Validating deep learning inference during chest X-ray classification for COVID-19 screening

(Left) ROI Hide-and-Seek protocol to inspect deep learning architectures. (Right) Grad-cam maps to improve interpretability of deep learning results.

Scientific Achievement

New methodology [1] for validating and verifying results of classification tasks associated to chest radiographs creates new avenues and insights for understanding deep neural network learned functions. ROI Hide-and-seek method increases transparency of deep learning models by measuring classification accuracy after hiding key areas in medical images.

Significance and Impact

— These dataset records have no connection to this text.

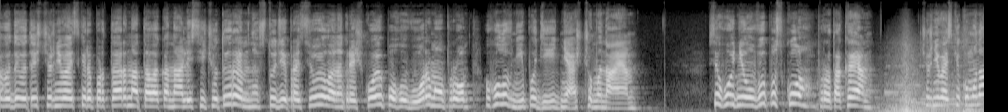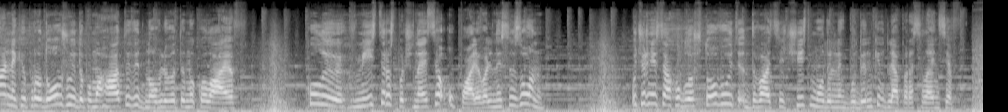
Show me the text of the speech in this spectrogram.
Вітаю, ви дивитесь Чернівецький репортер на телеканалі Сі 4 В студії працює Олена Крячко і Поговоримо про головні події дня, що минає. Сьогодні у випуску про таке: чернівецькі комунальники продовжують допомагати відновлювати Миколаїв. Коли в місті розпочнеться опалювальний сезон. У Чернівцях облаштовують 26 модульних будинків для переселенців. –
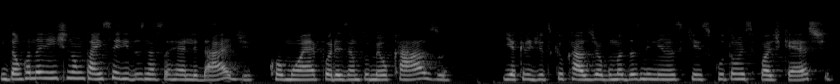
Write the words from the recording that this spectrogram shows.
Então, quando a gente não está inseridos nessa realidade, como é, por exemplo, o meu caso, e acredito que o caso de algumas das meninas que escutam esse podcast,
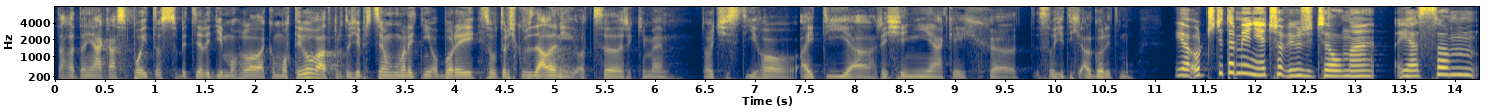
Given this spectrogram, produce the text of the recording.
tahle ta nějaká spojitost, co by ty lidi mohlo jako motivovat, protože přece humanitní obory jsou trošku vzdálený od, eh, řekněme, toho čistého IT a řešení nějakých uh, složitých algoritmů. Jo, určite tam je niečo využiteľné. Ja som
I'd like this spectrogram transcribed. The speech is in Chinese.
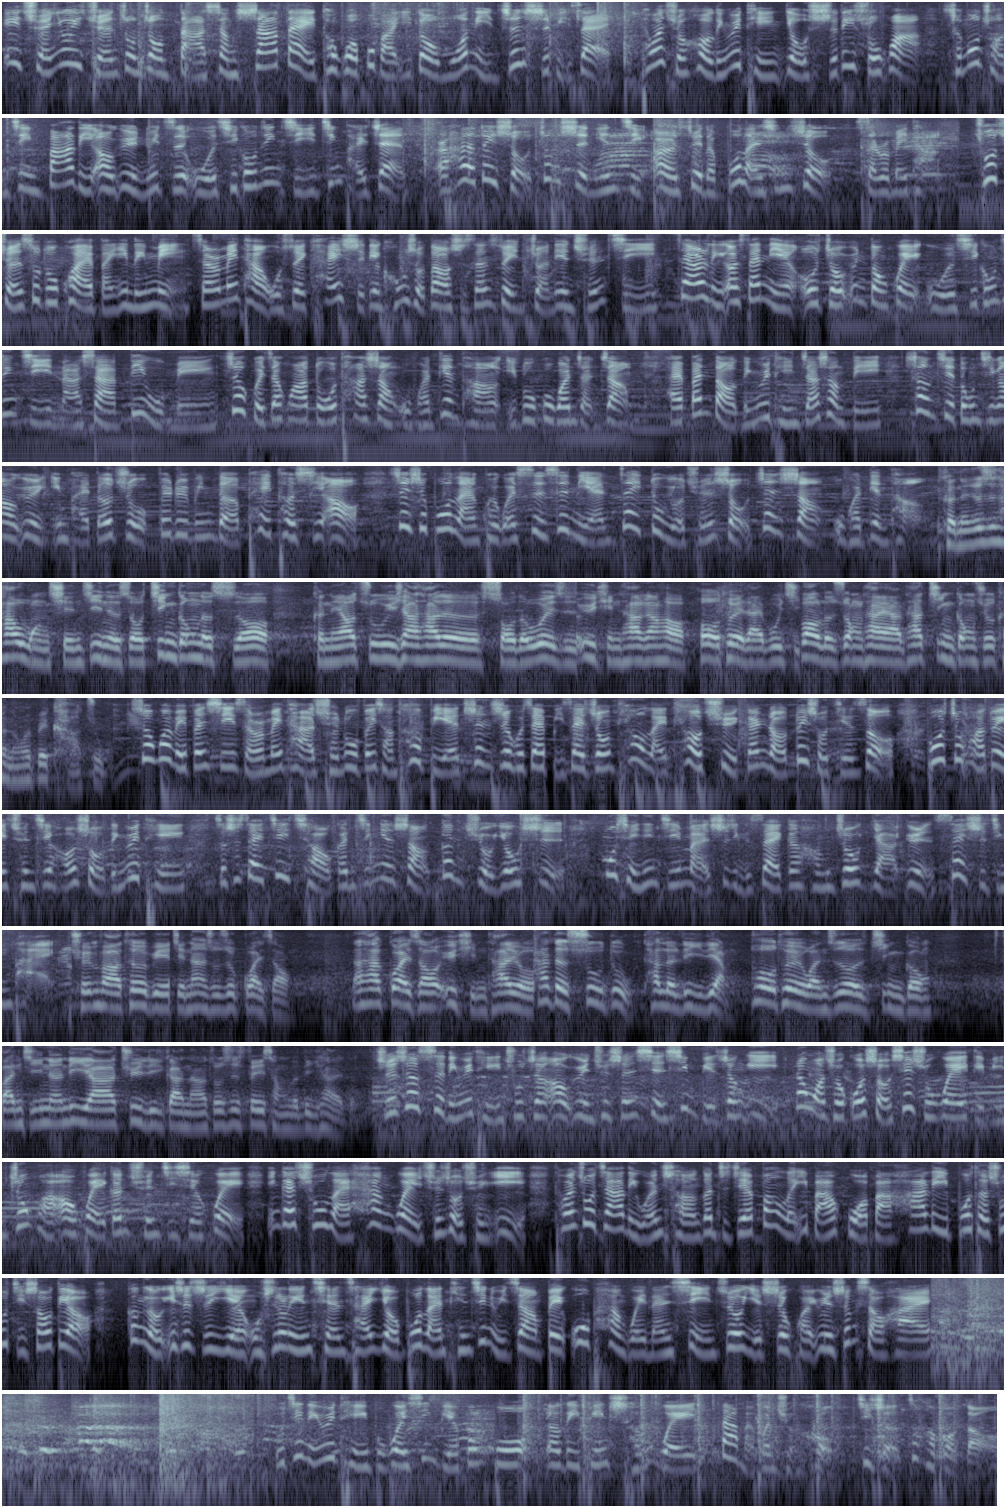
一拳又一拳重重打向沙袋，透过步伐移动模拟真实比赛。台湾拳后林玉婷有实力说话，成功闯进巴黎奥运女子五十七公斤级金牌战，而她的对手正是年仅二十岁的波兰新秀。s a r a m e t a 出拳速度快，反应灵敏。s a r a m e t a 五岁开始练空手道，十三岁转练拳击，在二零二三年欧洲运动会五十七公斤级拿下第五名。这回在花都踏上五环殿堂，一路过关斩将，还扳倒林玉婷、假想敌。上届东京奥运银牌得主菲律宾的佩特西奥，这是波兰回归四十四年再度有拳手站上五环殿堂。可能就是他往前进的时候，进攻的时候。可能要注意一下他的手的位置，玉婷她刚好后退来不及，爆的状态啊，他进攻就可能会被卡住。上外媒分析，s a r a m e t a 拳路非常特别，甚至会在比赛中跳来跳去，干扰对手节奏。不过中华队拳击好手林玉婷，则是在技巧跟经验上更具有优势，目前已经集满世锦赛跟杭州亚运赛事金牌。拳法特别，简单的说就怪招。那他怪招，玉婷他有他的速度，他的力量，后退完之后的进攻。反击能力啊，距离感啊，都是非常的厉害的。只是这次林玉婷出征奥运，却深陷性别争议，让网球国手谢淑薇点名中华奥会跟拳击协会应该出来捍卫选手权益。台湾作家李文成更直接放了一把火，把哈利波特书籍烧掉。更有医师直言，五十六年前才有波兰田径女将被误判为男性，最后也是怀孕生小孩。如今李玉婷不畏性别风波，要力拼成为大满贯拳后。记者综合报道。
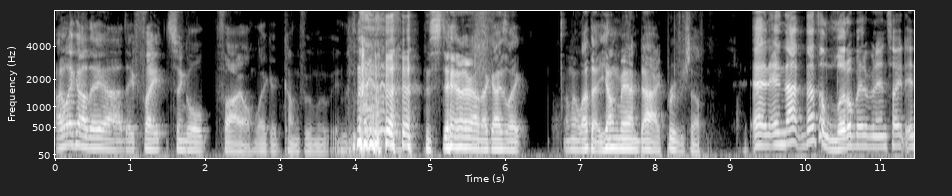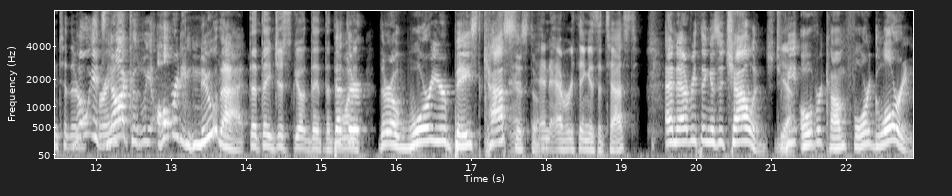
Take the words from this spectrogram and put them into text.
I like how they uh, they fight single file like a kung fu movie. Standing around, that guy's like, "I'm gonna let that young man die. Prove yourself." And and that that's a little bit of an insight into their No, it's brain, not because we already knew that that they just go that, that, they that wanna- they're they're a warrior based caste system, and everything is a test. and everything is a challenge to Yeah. be overcome for glory.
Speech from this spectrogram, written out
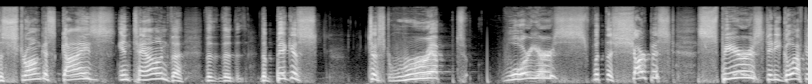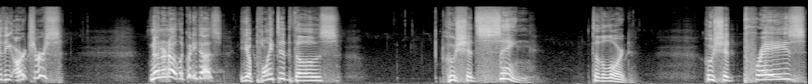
The strongest guys in town, the, the, the, the biggest, just ripped warriors with the sharpest spears? Did he go after the archers? No, no, no. Look what he does. He appointed those who should sing to the Lord, who should praise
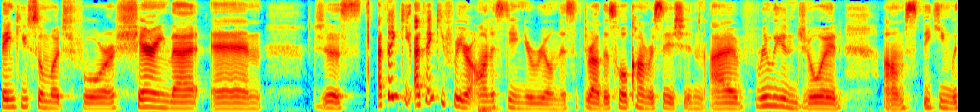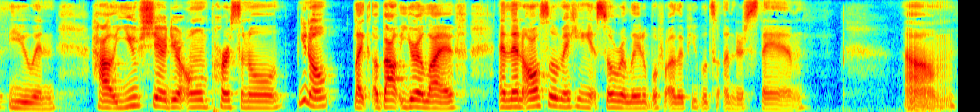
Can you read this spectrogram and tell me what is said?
Thank you so much for sharing that and just I thank you I thank you for your honesty and your realness throughout this whole conversation. I've really enjoyed um, speaking with you and how you've shared your own personal, you know, like about your life and then also making it so relatable for other people to understand. Um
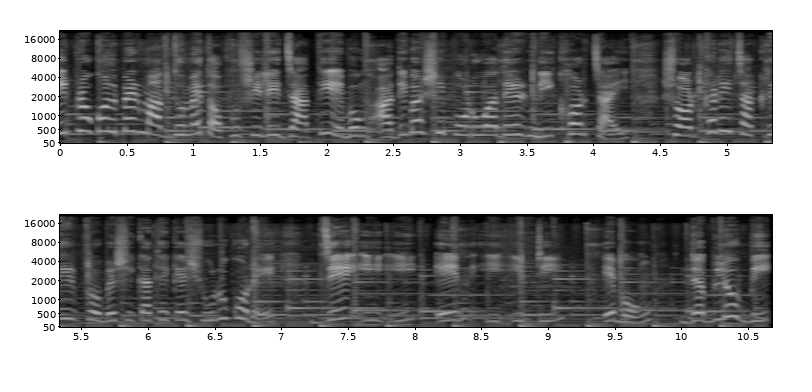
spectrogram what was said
এই প্রকল্পের মাধ্যমে তফসিলি জাতি এবং আদিবাসী পড়ুয়াদের নিখরচায় সরকারি চাকরির প্রবেশিকা থেকে শুরু করে জেইই, এনইইটি এবং ডব্লিউবি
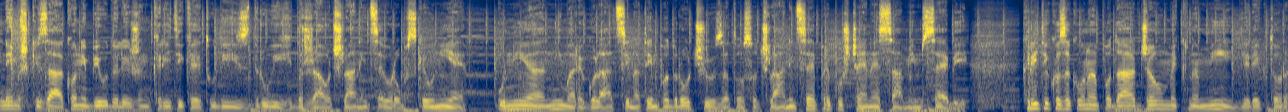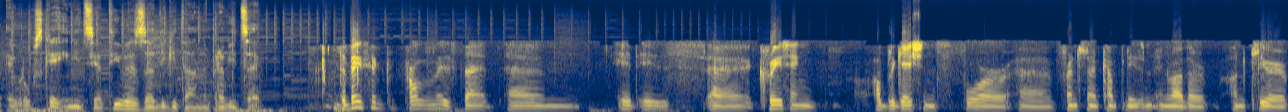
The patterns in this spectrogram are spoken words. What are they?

Neural Networks often operate as black boxes, but understanding the logic in their decision making is critical in verifying that the objective function is learned. The ROI Hide-and-seek protocol is a method of verifying an arbitrary image classification task. It hides the region of interest, in this case, the lung of an image and performs the classification into one of 3 classes: pneumonia normal and COVID-19. What was surprising is that the performance remained high despite the fact that important parts of the image were removed.

Research Details

Screening of chest X-rays for COVID-19 became a very common application of deep learning networks. Our new protocol offers a systematic procedure for validating and verifying the classification results of neural networks by using segmentation before classification. Next, it seeks to verify whether the network accuracy is affected, for example, is it less accurate when lungs are removed? By segmenting the ROI of an image, we are able to verify if the networks still successfully learn the classification task. The results showed that despite lung removal, deep learning models were still highly accurate, bringing further questions on what role different data sources were playing in the classification task.


  • Robbie Sadre, Daniela Ushizima


  1. R. Sadre, B. Sundaram, S. Majumdar, and D. Ushizima, “Validating deep learning inference during chest X-ray classification for COVID-19 screening,” Nature Scientific Reports, vol. 11, no. 1, p. 16075, Aug. 2021.